A warm meal for a cold day….

brrrrrrLet’s face it.  It’s cold outside.

I mean, really, really cold.

And I don’t like the cold.

Thankfully, we don’t have the sketchy power surges some areas of the country have and we are accustomed to January being on the cool side.  Also, the Black Hills can be odd…it was 60 degrees this past Saturday.  Today’s high was 12.

So as I’m sitting in my office, listening to the howling of the wind, staring at the review copy of Sleeping Bear, I opted to make this a short (but timely) post and instead of share amazing words of writing wisdom — or even the half-baked ideas I usually have — I thought I’d share one of my favorite cold weather dinner recipes.

Oh, and I’ve had both of these recipes for awhile, and don’t remember where I originally found them.

Potato Bacon Soup (makes a big pot!)

  • 6 slices Thin Bacon, Cut Into 1-inch Pieces
  • 1 whole Medium Onion, Diced
  • 3 whole Carrots, Scrubbed Clean And Diced
  • 3 stalks Celery, Diced
  • 6 whole Small Russet Potatoes, Peeled And Diced
  • 8 cups Chicken Broth
  • 3 Tablespoons All-purpose Flour
  • 1 cup Milk
  • 1/2 cup Heavy Cream
  • 1 cup Grated Cheese Of Your Choice

Directions:

  1. Add bacon pieces to a soup pot over medium heat and cook bacon until crisp and fat is rendered. Remove the bacon from the pot and set it aside. Pour off most of the grease, but do not clean the pot.
  2. Return the hot to medium-high heat and add the onions, carrots, and celery. Stir and cook for 2 minutes or so, then add the diced potatoes. Cook for 5 minutes, seasoning with salt, pepper, and Cajun spice.
  3. Pour in the broth and bring it to a gentle boil. Cook for 10 minutes, or until the potatoes are starting to get tender. Whisk together the flour and the milk, then pour into the soup and allow the soup to cook for another 5 minutes.
  4. Blend half to 2/3 of the soup in a blender/food process until completely smooth. Pour it back into the soup pot.
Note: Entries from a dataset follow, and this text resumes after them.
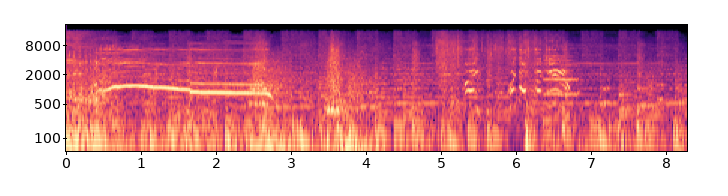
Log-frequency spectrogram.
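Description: Cartoon falling sound effect over background music: a long whistle gliding slowly downward, then a crash about three and a half seconds in as the falling figure hits the street in a cloud of smoke.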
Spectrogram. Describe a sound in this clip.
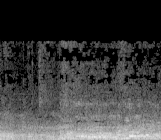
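A crowd of people chatters noisily nearby.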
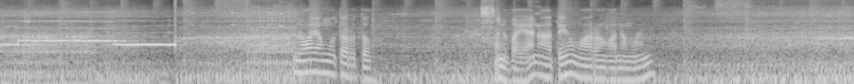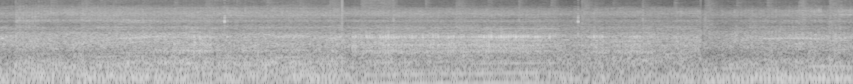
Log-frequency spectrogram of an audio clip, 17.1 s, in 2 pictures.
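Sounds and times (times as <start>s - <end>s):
motorcycle engine running: 0.0s - 4.8s, 5.4s - 17.0s
road noise: 0.0s - 17.0s.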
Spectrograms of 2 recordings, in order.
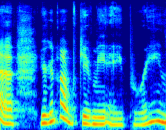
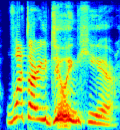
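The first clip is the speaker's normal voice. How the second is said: loud, high, slow witch's demand; booming old witch; 7 semitones higher, 15 dB louder than usual. Acted. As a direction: boom it out as the giant crone. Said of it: "you hear a voice boom".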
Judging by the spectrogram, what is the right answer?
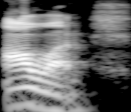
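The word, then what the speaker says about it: hour: কিন্তু যদি কনসোন্যান্ট থাকা সত্ত্বেও তার উচ্চারণটা না হয়, দেখো আমরা কেউ বলি না হাওয়ার, আমরা কি বলি আওয়ার, তাহলে এইচ থাকলেও তার উচ্চারণটা হচ্ছে না, উচ্চারণটা উজ্জ্বল হয়ে যাচ্ছে, সেক্ষেত্রে কী হবে, অ্যান।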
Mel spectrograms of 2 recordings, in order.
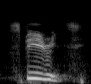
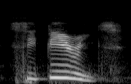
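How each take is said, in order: First: No vowel is inserted between s and p. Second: An extra vowel is inserted between s and p. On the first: The speaker calls it right. "don't insert a vowel between s and p" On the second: The speaker calls it wrong. "do not say spirit"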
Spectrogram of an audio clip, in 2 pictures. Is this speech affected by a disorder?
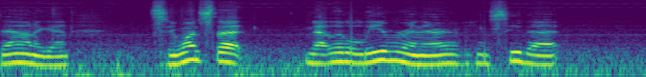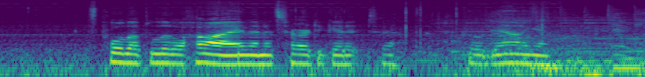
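No.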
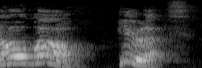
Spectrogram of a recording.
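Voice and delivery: loud, mildly acted plea to a god; imitated cry of invocation; calling out. Voices the prophets calling on Baal.

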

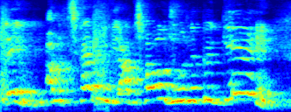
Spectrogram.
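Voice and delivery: high and loud, voice straining upward; furious yelling. Real, not acted. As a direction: yell it in outrage at the accusation. Suspect yelling at detective.

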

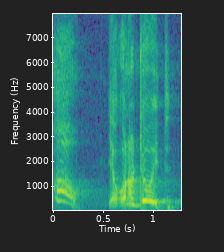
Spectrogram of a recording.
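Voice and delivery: high-pitched astonished reaction; amazed. Acted. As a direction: gasp it out in high-pitched wonder. Angels amazed at the boast.

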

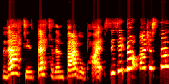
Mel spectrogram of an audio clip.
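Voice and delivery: loud, exultant giant, rising high; gleeful shout. A narrator's reading. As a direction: boast loudly to the Queen. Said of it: "shouted the B F G".

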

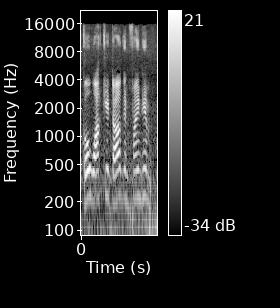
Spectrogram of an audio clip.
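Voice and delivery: usual speaking voice

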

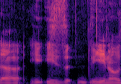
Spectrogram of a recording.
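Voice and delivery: usual speaking voice

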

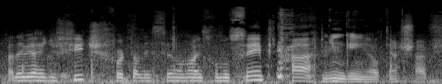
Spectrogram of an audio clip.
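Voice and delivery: loud, pumped-up vlogger shout; hyped gym vlog. Acted. Vlogger shouting to followers, loud and pumped. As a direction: hype the camera after the pre-workout.

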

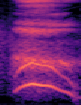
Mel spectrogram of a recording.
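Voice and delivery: high shocked gasp; a sharp, high play gasp; pretend gasp. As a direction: gasp as if wrongly accused. Accused toy reacts shocked.

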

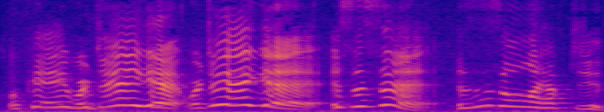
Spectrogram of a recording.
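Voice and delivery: loud, high-pitched giddy cheering; excited. Real, not acted. Gamer finally winning the dragon fight, excited cheering. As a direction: cheer the team on in rising excitement. Fight suddenly going well.

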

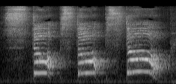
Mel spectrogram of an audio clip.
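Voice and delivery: very high, loud desperate yell. A narrator's reading. Boy yelling at the pot in the night. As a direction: yell stop over and over. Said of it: "he yelled".

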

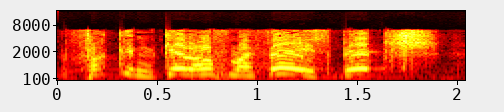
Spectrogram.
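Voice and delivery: raging scream at the game; angry yell. Real, not acted. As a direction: blow up at the thing stuck on your face. Frustrated at the hand in view.

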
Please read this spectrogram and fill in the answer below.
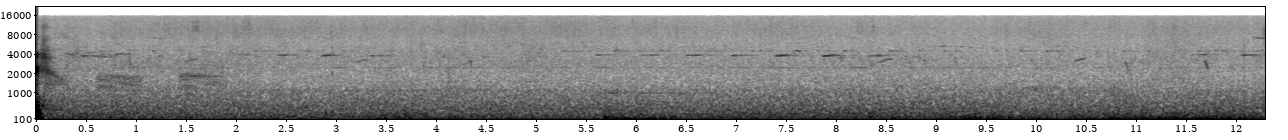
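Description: Quiet outdoor ambience: a steady low rumble with faint, short, high bird chirps scattered throughout.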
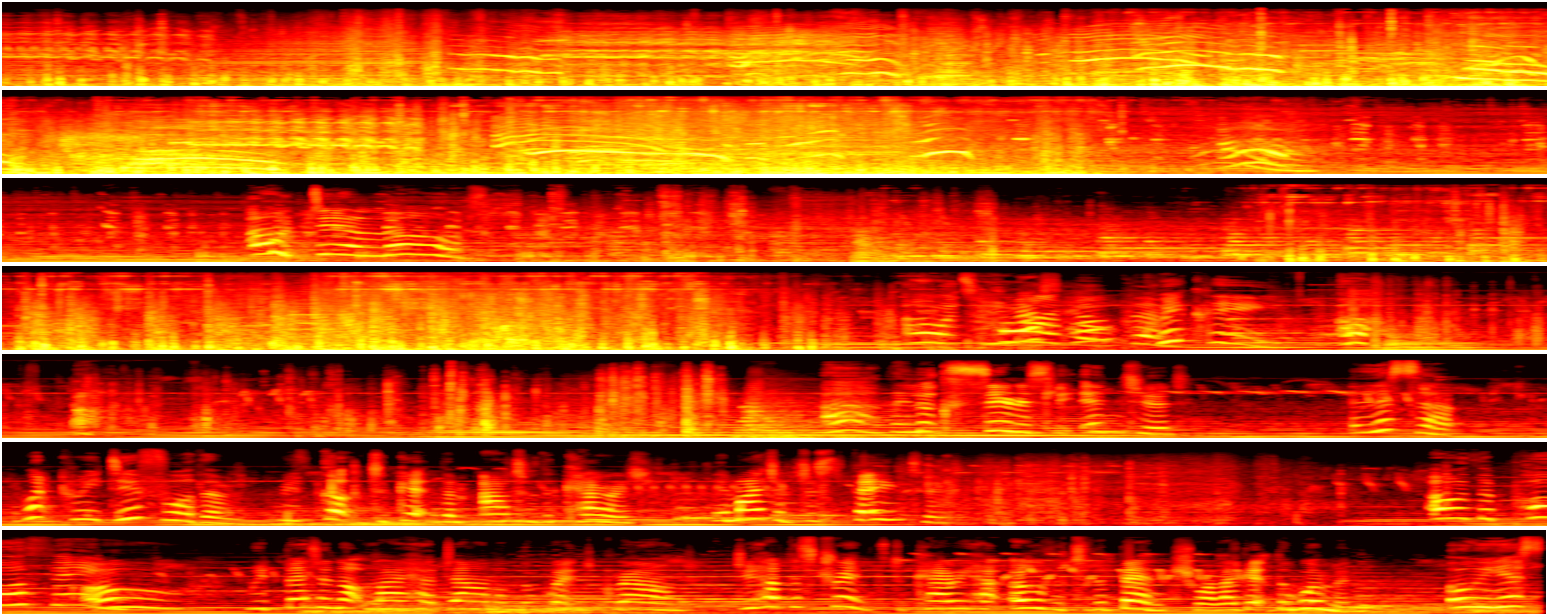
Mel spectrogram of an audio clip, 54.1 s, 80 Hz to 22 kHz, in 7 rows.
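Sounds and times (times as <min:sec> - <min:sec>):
horse whinnies: 0:00.0 - 0:01.3, 0:02.0 - 0:16.4
horse hoofbeats: 0:00.0 - 0:36.6
orchestral music with held notes: 0:13.4 - 0:23.4, 0:27.4 - 0:43.4, 0:45.4 - 0:54.0.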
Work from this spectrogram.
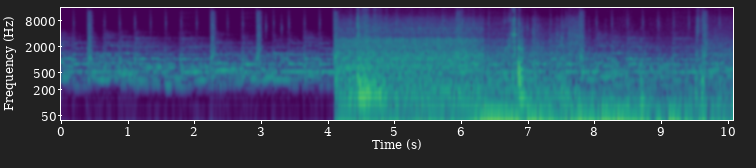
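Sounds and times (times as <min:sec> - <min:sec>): background music: 0:00.0 - 0:10.0
fuel nozzle rushing: 0:04.1 - 0:10.0
fuel nozzle knocks: 0:06.4 - 0:10.0.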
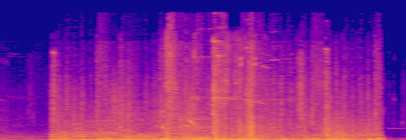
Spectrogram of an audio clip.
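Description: Rapid bursts of gunfire from the fast-paced shooter game Ultrakill, loud and dense for about three seconds of overlapping shots and impacts, with no talking.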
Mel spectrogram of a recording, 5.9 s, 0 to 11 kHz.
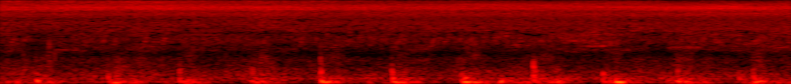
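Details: Summer cicada chorus on the Deogeumsan Solbaram-gil forest path, Namwon, Korea, 16 August 2019. A continuous shrill, hissy buzz sits high and even throughout, with scattered low knocks and rustles underneath.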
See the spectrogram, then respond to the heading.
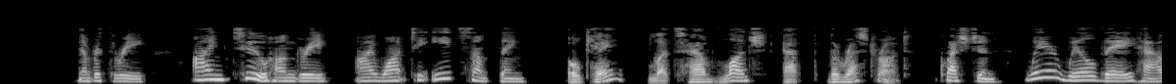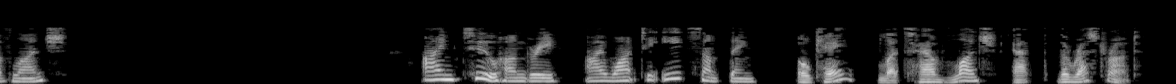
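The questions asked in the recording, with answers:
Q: Question, where will they have lunch?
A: At the restaurant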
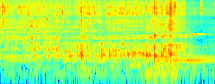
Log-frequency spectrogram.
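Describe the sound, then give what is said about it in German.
Liquid pours steadily into a vessel: juice infused with essential oils and minerals being transferred. It makes a continuous, moderately quiet splashing and trickling that tapers off at the end. “Und jetzt können wir das umfüllen in ein schönes Gefäß”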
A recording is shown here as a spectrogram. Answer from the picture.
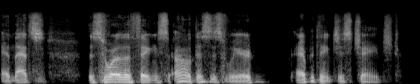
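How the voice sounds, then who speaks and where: An American-accented man with vocal fry, in a dry, close sound with no echo. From Buffalo, New York. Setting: video call, home studio.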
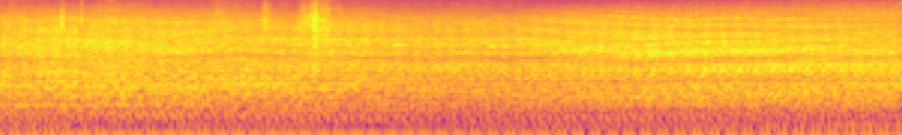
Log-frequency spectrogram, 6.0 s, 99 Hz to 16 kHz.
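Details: 1939 Allis Chalmers HD14 bulldozer with 6-71 diesel, running after sitting several years, smoke clearing when worked: even, steady rumble at idle, no misses or knocks; normal idle.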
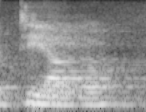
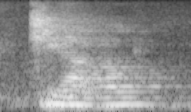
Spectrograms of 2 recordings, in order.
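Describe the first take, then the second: First: "Tiago" begun with a clear t sound; variant pronunciation. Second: "Tiago" begun with a ch sound; variant pronunciation. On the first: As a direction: say "Tiago" as tee-AH-go. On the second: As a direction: say "Tiago" as chee-AH-go. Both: Shown as a demonstration.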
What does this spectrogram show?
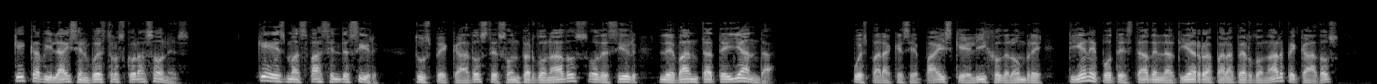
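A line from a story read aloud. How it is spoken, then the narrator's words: Plain. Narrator (Spanish): dijo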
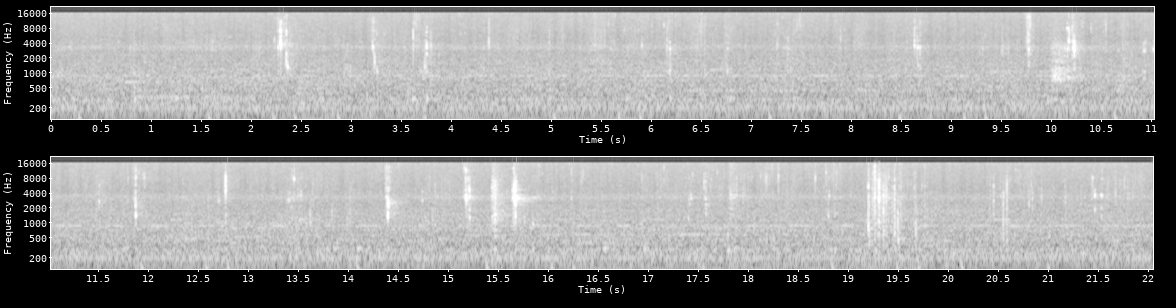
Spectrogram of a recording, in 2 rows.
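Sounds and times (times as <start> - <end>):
chewing: 2.2 - 2.6, 9.4 - 12.1, 12.7 - 16.3, 17.4 - 21.8.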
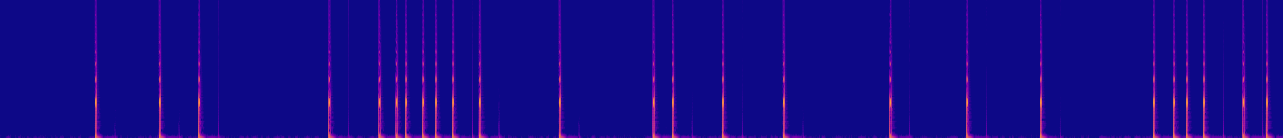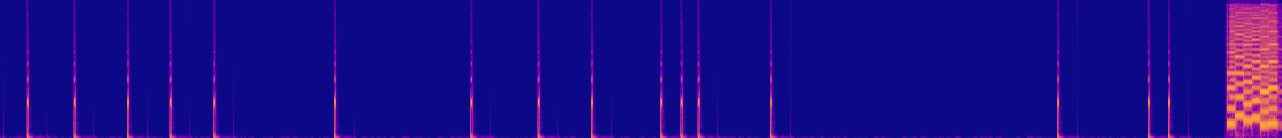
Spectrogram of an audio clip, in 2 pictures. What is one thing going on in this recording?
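Short electronic beeps blip one after another, sometimes in quick bursts.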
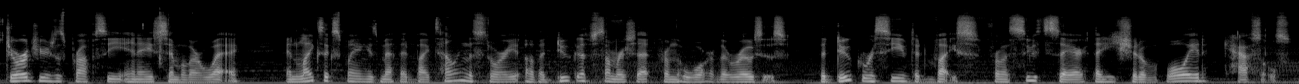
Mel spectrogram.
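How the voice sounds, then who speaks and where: A man's voice: mid-range voice, moderate pace. A man hosting a literary video essay, reading scripted explanatory narration.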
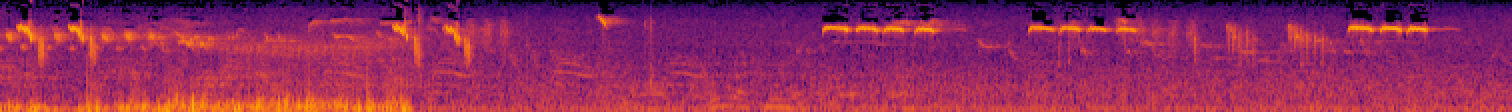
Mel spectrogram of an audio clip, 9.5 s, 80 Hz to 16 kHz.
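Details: Long-tailed tits (Aegithalos caudatus), recorded in 2019, give very high, thin, rapid 'see-see-see' call notes in short bursts of four or five.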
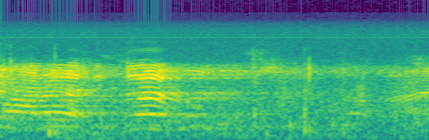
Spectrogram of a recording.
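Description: Voices calling out, faint and distant, in two short shouts within the first second, then quieter.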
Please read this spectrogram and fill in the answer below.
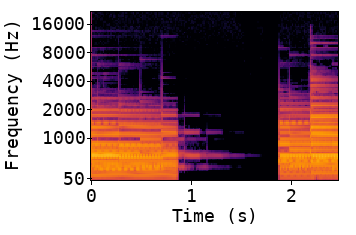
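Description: Electric piano from the Lounge Lizard EP-4 software instrument playing a sustained chord pattern that stops abruptly just under a second in. A short fading tail follows, then about half a second of silence, and the pattern starts again near the end, restarted from an earlier point in the loop.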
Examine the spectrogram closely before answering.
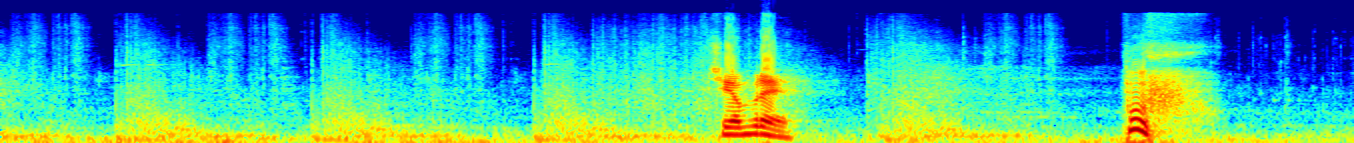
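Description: Shotgun blasts boom and echo in quick succession.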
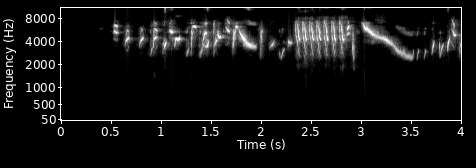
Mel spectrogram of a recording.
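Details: European goldfinch of the old Palermo, Sicily song style, used for tutoring young birds: a quick tinkling twitter of high varied notes, a dense buzzy trilled burst, then a long descending whistled slur, with no background noise.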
Let it heat back up and taste for seasonings (salt, pepper, etc), adding more of what it needs. Stir in cream.
  5. Serve in bowls garnished with parsley, grated cheese and crisp bacon pieces if desired.

Beer Bread (makes 1 1/2 pound loaf in the bread maker)

  • 1 1/8 cups beer (9 ounces)
  • 2 tablespoons olive oil
  • 3 1/2 cups bread flour
  • 1/4 cup sugar
  • 3/4 teaspoon salt
  • 1 3/4 teaspoons fast rising yeast (or 2 1/4 t. bread machine yeast)

Directions:

  1. Pour beer into a bowl and let stand at room temperature for a few hours to go flat.
  2. Place all ingredients in the pan according to the order in the manufacturer’s directions.
  3. Set crust on dark and program for the Basic cycle; press Start.
  4. Let cool to room temperature before slicing.

Bon Appetit!

Nichole
Nichole R. Bennett has been an avid mystery reader from a young age.  Her first novel, Ghost Mountain, is available from Second Wind Publishing. Her second novel, Sleeping Bear, will be available soon.  When she’s not writing, Nichole can be found doing a plethora of crafty things, drinking coffee, eating chocolate, or spending too much time online.  And staying warm.

4 Comments

Filed under writing

4 responses to “A warm meal for a cold day….

  1. Your potato bacon soup reminds me of bacon hot-pot–one of the dishes I learned in high school cookery classes. Sadly my family didn’t like it much, but I did.

  2. Dang. This sounds really, really tasty!

  3. I’m actually drooling and it’s past 1:00 in the morning! Can’t wait to try this as the temp falls to a predicted 9 degrees here in the South (it’s 12 at present)

  4. Yum! I want to immediately dash into the kitchen. Love soup–even cold soup in summer.

Leave a Reply

Fill in your details below or click an icon to log in:

WordPress.com Logo

You are commenting using your WordPress.com account. Log Out / Change )

Twitter picture

You are commenting using your Twitter account. Log Out / Change )

Facebook photo

You are commenting using your Facebook account. Log Out / Change )

Google+ photo

You are commenting using your Google+ account. Log Out / Change )

Connecting to %s